This advice-column-style blog for SLPs was authored by Pam Marshalla from 2006 to 2015, the archives of which can be explored here. Use the extensive keywords list found in the right-hand column (on mobile: at the bottom of the page) to browse specific topics, or use the search feature to locate specific words or phrases throughout the entire blog.
Q: I struggle in using alternative and augmentative communication devices (AAC’s) with my early childhood clients. It seems that the kids can just as easily point to or gesture toward the objects, as point to the words or pictures. Also many of the kids get distracted by manipulating the device. What are your thoughts on this?
I have had this same struggle many times. In fact, I actually hate using AAC devises, but I have used them when necessary.
Most therapists who work with little children seem to like Picture Exchange the best. The child must hand you a picture of the object he wants. He hands you the picture, and you hand him the object that he otherwise could not access. My experience is that you have to be very direct with the kids. Tell them, “I know you want the ___. Give me the picture… Now I can give you the ____.”
AAC’s can be burdensome and inefficient. But, as you know, sometimes it is all we have.

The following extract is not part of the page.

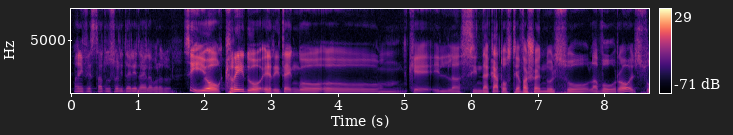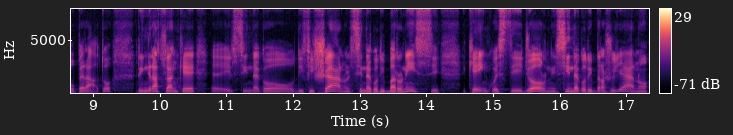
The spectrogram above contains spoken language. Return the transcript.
manifestato solidarietà ai lavoratori. Sì, io credo e ritengo uh, che il sindacato stia facendo il suo lavoro, il suo operato. Ringrazio anche il sindaco di Fisciano, il sindaco di Baronissi che in questi giorni, il sindaco di Braciuliano,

You should ask this question to someone who LOVES working with AAC’s; they will have many more ideas than I do.